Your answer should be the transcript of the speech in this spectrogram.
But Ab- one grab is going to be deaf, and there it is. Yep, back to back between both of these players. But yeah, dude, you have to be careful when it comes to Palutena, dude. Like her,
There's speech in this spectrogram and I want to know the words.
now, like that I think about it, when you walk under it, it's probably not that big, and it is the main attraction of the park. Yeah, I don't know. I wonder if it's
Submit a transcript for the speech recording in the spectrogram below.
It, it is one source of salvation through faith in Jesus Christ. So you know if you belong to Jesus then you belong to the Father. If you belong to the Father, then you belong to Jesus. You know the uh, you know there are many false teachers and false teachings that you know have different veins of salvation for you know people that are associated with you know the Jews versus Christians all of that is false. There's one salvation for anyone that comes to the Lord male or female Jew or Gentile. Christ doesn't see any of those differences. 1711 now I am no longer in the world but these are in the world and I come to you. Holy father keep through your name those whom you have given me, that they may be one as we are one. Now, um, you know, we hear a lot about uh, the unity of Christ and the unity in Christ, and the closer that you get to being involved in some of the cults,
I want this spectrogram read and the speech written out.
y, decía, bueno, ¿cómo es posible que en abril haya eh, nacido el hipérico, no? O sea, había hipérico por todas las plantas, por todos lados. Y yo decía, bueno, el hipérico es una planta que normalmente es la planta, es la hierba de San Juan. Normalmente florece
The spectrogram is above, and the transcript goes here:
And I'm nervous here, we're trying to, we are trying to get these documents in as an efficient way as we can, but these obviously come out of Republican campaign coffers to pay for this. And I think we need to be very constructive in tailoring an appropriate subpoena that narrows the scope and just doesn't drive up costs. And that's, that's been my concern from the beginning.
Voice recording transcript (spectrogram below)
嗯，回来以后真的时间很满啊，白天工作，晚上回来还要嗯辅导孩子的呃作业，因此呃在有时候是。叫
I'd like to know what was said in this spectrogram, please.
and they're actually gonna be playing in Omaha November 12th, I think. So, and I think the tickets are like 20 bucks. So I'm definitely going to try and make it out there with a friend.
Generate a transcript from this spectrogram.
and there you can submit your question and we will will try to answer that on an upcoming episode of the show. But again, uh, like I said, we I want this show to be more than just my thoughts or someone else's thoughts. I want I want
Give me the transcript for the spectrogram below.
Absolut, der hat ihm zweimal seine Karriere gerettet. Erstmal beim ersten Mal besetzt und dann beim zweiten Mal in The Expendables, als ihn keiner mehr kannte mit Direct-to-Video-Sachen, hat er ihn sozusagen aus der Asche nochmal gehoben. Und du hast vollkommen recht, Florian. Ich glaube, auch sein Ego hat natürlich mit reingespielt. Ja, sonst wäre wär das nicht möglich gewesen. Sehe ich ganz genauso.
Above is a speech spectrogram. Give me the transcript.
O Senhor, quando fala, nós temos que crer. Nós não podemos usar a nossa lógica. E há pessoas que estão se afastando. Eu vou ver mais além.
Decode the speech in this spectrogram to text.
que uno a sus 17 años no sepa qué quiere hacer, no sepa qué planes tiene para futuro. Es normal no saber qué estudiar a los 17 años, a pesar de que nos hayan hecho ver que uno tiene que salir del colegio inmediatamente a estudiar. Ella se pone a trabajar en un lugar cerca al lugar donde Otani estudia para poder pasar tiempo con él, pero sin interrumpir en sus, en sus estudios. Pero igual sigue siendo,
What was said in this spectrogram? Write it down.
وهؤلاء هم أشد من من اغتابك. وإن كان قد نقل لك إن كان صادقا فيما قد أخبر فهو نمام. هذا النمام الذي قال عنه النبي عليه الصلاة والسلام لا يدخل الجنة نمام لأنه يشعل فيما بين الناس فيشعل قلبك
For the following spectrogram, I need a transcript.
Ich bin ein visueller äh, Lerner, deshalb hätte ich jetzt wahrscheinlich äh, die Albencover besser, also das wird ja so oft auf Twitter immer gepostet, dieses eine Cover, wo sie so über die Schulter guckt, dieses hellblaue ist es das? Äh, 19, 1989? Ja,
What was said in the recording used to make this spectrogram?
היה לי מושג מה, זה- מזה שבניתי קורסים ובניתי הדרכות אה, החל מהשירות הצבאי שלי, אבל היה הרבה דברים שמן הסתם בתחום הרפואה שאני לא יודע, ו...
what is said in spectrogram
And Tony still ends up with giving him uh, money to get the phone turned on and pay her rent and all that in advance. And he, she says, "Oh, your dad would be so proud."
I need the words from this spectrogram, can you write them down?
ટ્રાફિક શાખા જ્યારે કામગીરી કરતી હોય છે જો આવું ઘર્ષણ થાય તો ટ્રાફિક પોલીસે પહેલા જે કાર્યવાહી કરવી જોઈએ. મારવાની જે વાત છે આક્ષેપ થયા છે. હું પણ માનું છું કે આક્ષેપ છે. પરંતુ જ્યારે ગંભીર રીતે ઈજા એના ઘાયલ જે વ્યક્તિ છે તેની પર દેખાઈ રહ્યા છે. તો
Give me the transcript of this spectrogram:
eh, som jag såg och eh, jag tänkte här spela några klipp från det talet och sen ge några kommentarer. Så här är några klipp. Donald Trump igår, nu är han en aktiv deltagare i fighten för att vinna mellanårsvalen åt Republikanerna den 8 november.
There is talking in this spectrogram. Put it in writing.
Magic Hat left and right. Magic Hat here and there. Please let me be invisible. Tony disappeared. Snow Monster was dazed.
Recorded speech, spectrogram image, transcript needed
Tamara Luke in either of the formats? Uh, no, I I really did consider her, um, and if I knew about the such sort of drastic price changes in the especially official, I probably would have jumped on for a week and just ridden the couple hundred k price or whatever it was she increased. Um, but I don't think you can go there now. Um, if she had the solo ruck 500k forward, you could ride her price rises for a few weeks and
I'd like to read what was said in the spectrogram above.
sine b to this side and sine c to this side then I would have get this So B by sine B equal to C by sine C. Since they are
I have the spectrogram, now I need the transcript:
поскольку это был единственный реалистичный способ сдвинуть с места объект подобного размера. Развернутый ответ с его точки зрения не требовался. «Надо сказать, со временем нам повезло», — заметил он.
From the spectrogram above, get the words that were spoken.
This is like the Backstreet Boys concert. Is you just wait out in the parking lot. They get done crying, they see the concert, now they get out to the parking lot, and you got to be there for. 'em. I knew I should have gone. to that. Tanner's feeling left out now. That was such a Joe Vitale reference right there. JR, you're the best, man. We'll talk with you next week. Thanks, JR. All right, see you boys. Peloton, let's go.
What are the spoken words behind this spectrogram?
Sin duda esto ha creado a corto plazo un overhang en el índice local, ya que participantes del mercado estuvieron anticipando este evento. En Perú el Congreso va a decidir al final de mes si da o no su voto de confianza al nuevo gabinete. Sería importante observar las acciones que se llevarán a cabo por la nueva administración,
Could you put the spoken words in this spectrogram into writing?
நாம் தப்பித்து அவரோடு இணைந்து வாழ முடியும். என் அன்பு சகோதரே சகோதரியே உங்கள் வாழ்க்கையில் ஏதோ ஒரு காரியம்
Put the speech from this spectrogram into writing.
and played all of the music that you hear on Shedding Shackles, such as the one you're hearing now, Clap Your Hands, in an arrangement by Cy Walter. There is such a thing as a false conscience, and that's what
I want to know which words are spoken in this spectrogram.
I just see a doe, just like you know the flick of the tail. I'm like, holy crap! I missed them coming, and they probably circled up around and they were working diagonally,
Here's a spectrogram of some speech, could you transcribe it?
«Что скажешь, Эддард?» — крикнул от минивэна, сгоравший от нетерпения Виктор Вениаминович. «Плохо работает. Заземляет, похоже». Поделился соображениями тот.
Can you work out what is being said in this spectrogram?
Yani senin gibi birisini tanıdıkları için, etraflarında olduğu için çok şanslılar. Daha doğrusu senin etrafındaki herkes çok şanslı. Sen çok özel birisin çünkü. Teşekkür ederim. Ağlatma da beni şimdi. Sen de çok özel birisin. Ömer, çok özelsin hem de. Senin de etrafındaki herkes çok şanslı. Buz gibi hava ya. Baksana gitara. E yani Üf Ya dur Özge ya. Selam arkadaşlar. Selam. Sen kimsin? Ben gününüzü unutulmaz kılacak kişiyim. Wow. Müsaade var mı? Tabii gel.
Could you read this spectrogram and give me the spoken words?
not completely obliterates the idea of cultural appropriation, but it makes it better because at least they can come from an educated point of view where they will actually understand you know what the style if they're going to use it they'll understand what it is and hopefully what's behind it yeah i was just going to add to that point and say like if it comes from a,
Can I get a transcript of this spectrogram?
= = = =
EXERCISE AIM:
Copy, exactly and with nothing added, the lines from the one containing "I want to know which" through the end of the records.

FINAL ANSWER:
I want to know which words are spoken in this spectrogram.
I just see a doe, just like you know the flick of the tail. I'm like, holy crap! I missed them coming, and they probably circled up around and they were working diagonally,
Here's a spectrogram of some speech, could you transcribe it?
«Что скажешь, Эддард?» — крикнул от минивэна, сгоравший от нетерпения Виктор Вениаминович. «Плохо работает. Заземляет, похоже». Поделился соображениями тот.
Can you work out what is being said in this spectrogram?
Yani senin gibi birisini tanıdıkları için, etraflarında olduğu için çok şanslılar. Daha doğrusu senin etrafındaki herkes çok şanslı. Sen çok özel birisin çünkü. Teşekkür ederim. Ağlatma da beni şimdi. Sen de çok özel birisin. Ömer, çok özelsin hem de. Senin de etrafındaki herkes çok şanslı. Buz gibi hava ya. Baksana gitara. E yani Üf Ya dur Özge ya. Selam arkadaşlar. Selam. Sen kimsin? Ben gününüzü unutulmaz kılacak kişiyim. Wow. Müsaade var mı? Tabii gel.
Could you read this spectrogram and give me the spoken words?
not completely obliterates the idea of cultural appropriation, but it makes it better because at least they can come from an educated point of view where they will actually understand you know what the style if they're going to use it they'll understand what it is and hopefully what's behind it yeah i was just going to add to that point and say like if it comes from a,
Can I get a transcript of this spectrogram?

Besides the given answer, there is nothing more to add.